If Duane Eddy's instrumental hits from the late '50s can sound unduly basic and repetitive (especially when taken all at once), he was vastly influential. Perhaps the most successful instrumental rocker of his time, he may also have been the man most responsible (along with Chuck Berry) for popularizing the electric rock guitar. His distinctively low, twangy riffs could be heard on no less than 15 Top 40 hits between 1958 and 1963. He was also one of the first rock stars to successfully crack the LP market.
That low, twangy sound was devised in collaboration with producer Lee Hazlewood, an Arizona disc jockey whom Eddy had met while hanging out at a radio station as a teenager. By the late '50s, Hazlewood had branched out into production. Before Duane began recording, his principal influence had been Chet Atkins, but at Hazlewood's suggestion, he started concentrating on guitar lines at the lower end of the strings. The opening riff of his debut single, "Movin' and Groovin'," would be lifted for the Beach Boys five years later to open "Surfin' U.S.A." It was the next 45, "Rebel Rouser," that would really break up him as a national star, reaching the Top Ten in 1958. Opening with a down-and-dirty, heavily echoed guitar riff, it remains the tune with which he's most often identified.
Eddy's phenomenally successful run of hits over the next few years was to some extent a variation on the "Rebel Rouser" theme. With cowboy whoops from the backup band helping drive things along, they weren't nearly as innovative as work of Link Wray during the same era, but they were much more popular. The singles — "Peter Gunn," "Cannonball," "Shazam," and "Forty Miles of Bad Road" were probably the best — also did their part to help keep the raunchy spirit of rock & roll alive at a time in which it was in danger of being watered down. Much of that raunch was not solely due to Eddy himself, but to the honking sax solos of Steve Douglas, who would go on to become one of the top session players in the industry. Eddy would have his biggest hit, however, in 1960, when he sweetened the twang with strings for the movie theme "Because They're Young."

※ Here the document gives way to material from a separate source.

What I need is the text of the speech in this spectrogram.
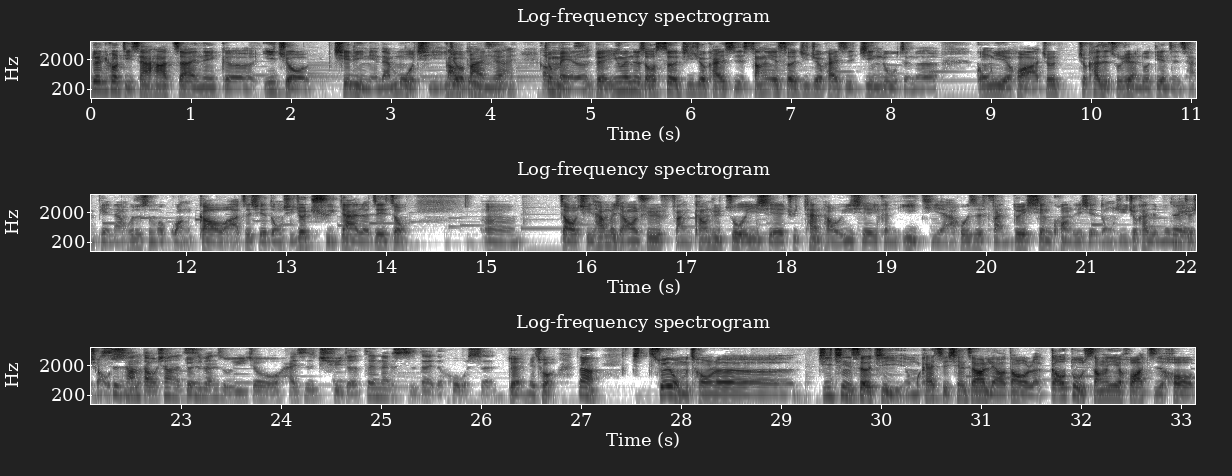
Radical Design 他在那个一九七零年代末期，一九八零年代就没了。对，因为那时候设计就开始商业设计就开始进入整个工业化，就就开始出现很多电子产品啊，或者什么广告啊这些东西，就取代了这种嗯。早期他们想要去反抗，去做一些，去探讨一些可能议题啊，或者是反对现况的一些东西，就开始默默就消失了。市场导向的资本主义就还是取得在那个时代的获胜。对，没错。那所以，我们从了激进设计，我们开始现在要聊到了高度商业化之后，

Eddy's records were also huge influences on legions of budding guitar players. In England, the Shadows no doubt took Eddy as one of their chief inspirations for their spare, moody sound, as one listen to their most famous hit, "Apache," makes obvious. More subtly, his influence can also be heard in the work of George Harrison. For evidence, listen to the growling riffs that decorate the verse of "I Want to Hold Your Hand."
Eddy started to lose momentum in the early '60s, and left the Jamie label in 1962 for the much bigger RCA. "(Dance with The) Guitar Man," which featured an atypical chorus of female vocals, would be his last Top 20 hit that same year. His albums — often based on loose themes, like A Million Dollars Worth of Twang, Twistin' with Duane Eddy, and Surfin' — kept him afloat to some degree. But his style doggedly refused evolution, although scattered cuts indicate he was capable of abandoning the twang for more bluesy or straight-out rock sounds. The British Invasion wiped Duane out commercially, although he recorded intermittently over the next couple of decades. In 1986, he enjoyed a brief comeback when the Art of Noise built their "Peter Gunn" hit around his guest contributions; Paul McCartney, George Harrison, Ry Cooder, and Jeff Lynne all helped produce a 1987 album.
Eddy was inducted into the Rock & Roll Hall of Fame in 1994, a year after Rhino released the definitive double-disc compilation Twang Thang: Anthology. During the '90s and 2000s, Eddy continued to make appearances on record and on-stage, culminating in a headlining appearance at London's Royal Festival Hall in October 2010. This performance led to Eddy recording a new album with producer Richard Hawley. The resulting Road Trip appeared in the U.K. in 2011. ~ Richie Unterberger